The statutory definition of pneumoconiosis includes anthracosilicosis. 20 C.F.R. §§ 718.201 & 727.202. The statutory definition of pneumoconiosis (i.e. any lung disease that is significantly related to, or substantially aggravated by, dust exposure in coal mine employment) is much broader than the medical definition, which only encompasses lung diseases caused by fibrotic reaction of lung tissue to inhaled dust. Labelle Processing Co. v. Swarrow, 72 F.3d 308, 312 (3d Cir.1996)


Dr. Manganiello explained that a cardiopulmonary arrest is "absolutely not" the same as a myocardial infarction. The latter is a heart attack, but the heart does not necessarily stop, and unlike a pulmonary arrest where the heart stops, many patients survive a myocardial infarction. Deposition Testimony, at 26-7


The Director's Brief states that Dr. Candor is a Board-certified internist. Director's Br. at 5. However, the ALJ's Decision recites that Dr. Candor is Board-eligible in pulmonary medicine. ALJ's Decision at 3


January 1, 1982, was the effective date of amendments to the Black Lung Benefits Act. Had Josephine been awarded benefits prior to the effective date of the amendments, she would have been entitled to derivative benefits based upon the benefits that had been awarded to Angelo during his lifetime. However, after the amendments became effective, a miner's survivor had to prove that the miner's death was caused by pneumoconiosis. Accordingly, Josephine must establish the cause of Angelo's death without relying upon his eligibility for benefits during his lifetime. See Pothering v. Parkson Coal Co., 861 F.2d 1321 (3d Cir.1988) for a general discussion of the 1981 amendments


20 C.F.R. Part 718 governs all claims filed after April 1, 1980


20 C.F.R. § 718.304 lists those circumstances which create an irrebuttable presumption of total disability or death due to pneumoconiosis


Dr. Manganiello explained that coronary artery disease is not related to pneumoconiosis and that pneumoconiosis does not cause coronary artery disease, although it could be a risk factor for coronary artery disease. Deposition at 29


We stated that "30 U.S.C. § 932(b) (1982) required that [i]n determining the validity of claims under this part, all relevant evidence shall be considered, including where relevant, medical tests such as blood gas studies, ... [and] evidence submitted by the claimant's physician, or his wife's affidavits, and in the case of a deceased miner, other appropriate affidavits of persons with knowledge of the miner's physical condition, and other supportive materials." Id. at 202

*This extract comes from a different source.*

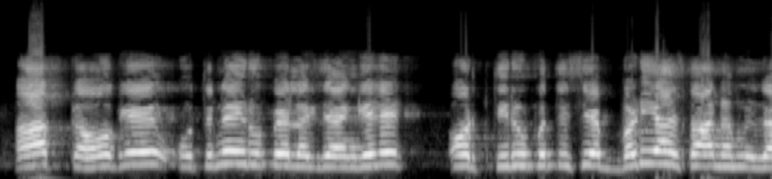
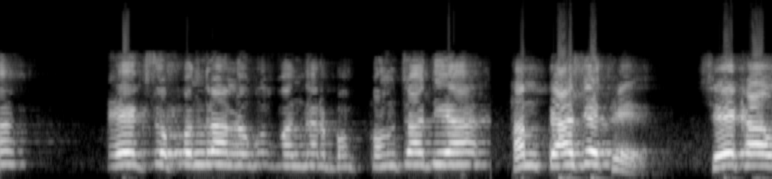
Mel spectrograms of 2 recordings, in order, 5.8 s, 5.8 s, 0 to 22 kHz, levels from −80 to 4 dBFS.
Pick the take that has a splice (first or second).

See Plesh v. Director, OWCP, 71 F.3d 103 (3rd Cir.1995); Drummond Coal Co. v. Freeman, 733 F.2d 1523, 1526 (8th Cir.1984) (reasoned medical judgment is all that is required, and opinions need not be expressed in terms of reasonable degree of medical certainty); Peabody Coal Co. v. Helms, 859 F.2d 486, 489 (7th Cir.1988)(same). Although these, and other cases cited therein, address the "reasoned medical judgment" standard as it relates to the presumption that arises under 20 C.F.R. § 725.203(a)(4), we see no distinction between that standard and the "reasoned medical judgment" necessary to establish entitlement to survivor's benefits here


Pneumoconiosis is customarily classified as "simple" or "complicated." Simple is caused by dust alone and is identified by small opacities in the lung fields visible on a chest x-ray. Complicated, which is generally more serious, involves progressive massive fibrosis as a complex reaction to dust and other factors. Usery v. Turner Elkhorn Mining Co., 428 U.S. 1, 7, 96 S.Ct. 2882, 2888, 49 L.Ed.2d 752 (1976)


At oral argument, counsel for the Director informed the panel that the record of the proceedings before ALJ Dunau were incorporated into the record before ALJ Brown


Mancia was referred to Dr. Biancarelli pursuant to his claim for miner's benefits, and Dr. Biancarelli conducted several tests on him on different occasions. See Transcript of Hearing Before ALJ Dunau, at 30